Workflow as a freelance journalist is very different from that of a writer working in a newsroom. I was used to researching, writing, and editing several stories at once, handing it all in to my editor. He’d tweak it for publication, send it to Production, where it would be published a few weeks later.

I expected able the same workflow patterns in the freelance world. I figured there might be a request or two for some minor tweaks within a day or so of me handing the assignment in. I was way off base.

Articles could be held for weeks at a time, and just when I was deeply involved in another project, an older article would come back with requests for extensive revisions. Or worse – they don’t know what they want, but what I gave them wasn’t it, and they can’t articulate what they want me to change.

The lessons here are less putting the burden on the client and more on me.

First, if I’m a subcontractor on a project, I now make sure the base contract with my client’s client has been signed and ready to go. It doesn’t matter if I know and trust my client – if it’s not a done deal, “shovel ready,” it’s not a bona fide job.

I’ve learned to explain to the client the approach I intend to take on an article – the lead, some of the experts I intend to interview, etc. – before I even touch the keyboard. That goes a long way to proving if you and your client are on the same wavelength.

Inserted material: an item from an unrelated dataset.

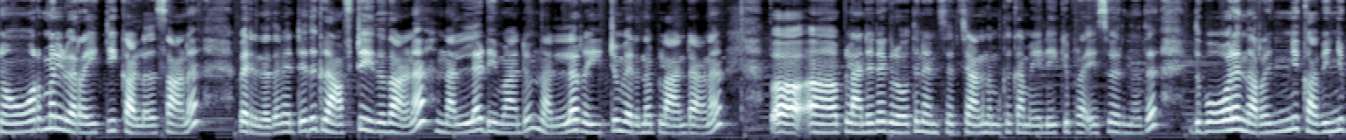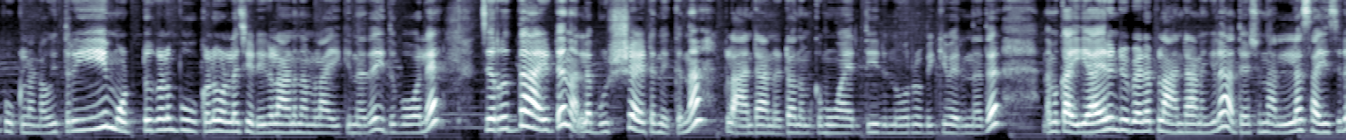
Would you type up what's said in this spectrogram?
നോർമൽ വെറൈറ്റി കളേഴ്സാണ് വരുന്നത്. മറ്റേത് ഗ്രാഫ്റ്റ് ചെയ്തതാണ്. നല്ല ഡിമാൻഡും നല്ല റേറ്റും വരുന്ന പ്ലാന്റാണ് അപ്പോൾ പ്ലാന്റിന്റെ ഗ്രോത്തിനനുസരിച്ചാണ് നമുക്ക് കമയിലേക്ക് പ്രൈസ് വരുന്നത്. ഇതുപോലെ നിറഞ്ഞ് കവിഞ്ഞ് പൂക്കളുണ്ടാവും. ഇത്രയും മൊട്ടുകളും പൂക്കളും ഉള്ള ചെടികളാണ് നമ്മൾ അയക്കുന്നത്. ഇതുപോലെ ചെറുതായിട്ട് നല്ല ബുഷായിട്ട് നിൽക്കുന്ന പ്ലാന്റാണ് കേട്ടോ നമുക്ക് മൂവായിരത്തി ഇരുന്നൂറ് രൂപയ്ക്ക് വരുന്നത്. നമുക്ക് അയ്യായിരം രൂപയുടെ പ്ലാന്റ് ആണെങ്കിൽ അത്യാവശ്യം നല്ല സൈസിൽ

There’s concurrent projects, and then there’s concurrent projects. While it might take me only a day or two to complete an article, editors are busy people who are dealing with more writers than just little ol’ me. I knew that, but underestimated the time they take in getting back to me. Since the only way I can make more money as a freelancer is by writing more articles, I have to ask for – and build into my contract – a check-back time. I need to know within 72 hours of me handing in an assignment if it’s at least in the ballpark of what the customer expected. If it is, I have the green light to work on or solicit other work. If not, at least I won’t be backed up with subsequent jobs and can focus on giving my client exactly what he or she wants. As an employee, you don’t have this amount of control over your work. As an entrepreneur, you do.

Lastly, and one I don’t know if I’ll ever completely learn – it’s just business. Freelancers have to be prepared for a lot of rejection. I’m finding many clients can be, well, rather nasty when what I’ve given them isn’t exactly what they wanted. Maybe they’ve been burned and they don’t think I’m willing to do what it takes to make it right. I don’t know. I was expecting more civility out there. Understand and own your gifts because you might be your only fan that week.

If you’ve done your best and want to make your clients happy, no one, not even yourself, can ask for more.

Cindy Kibbe is owner of Cindy Kibbe Creative Communications, a writing services firm based in New England. She was an editor for a regional business publication for nearly a decade. She can be reached at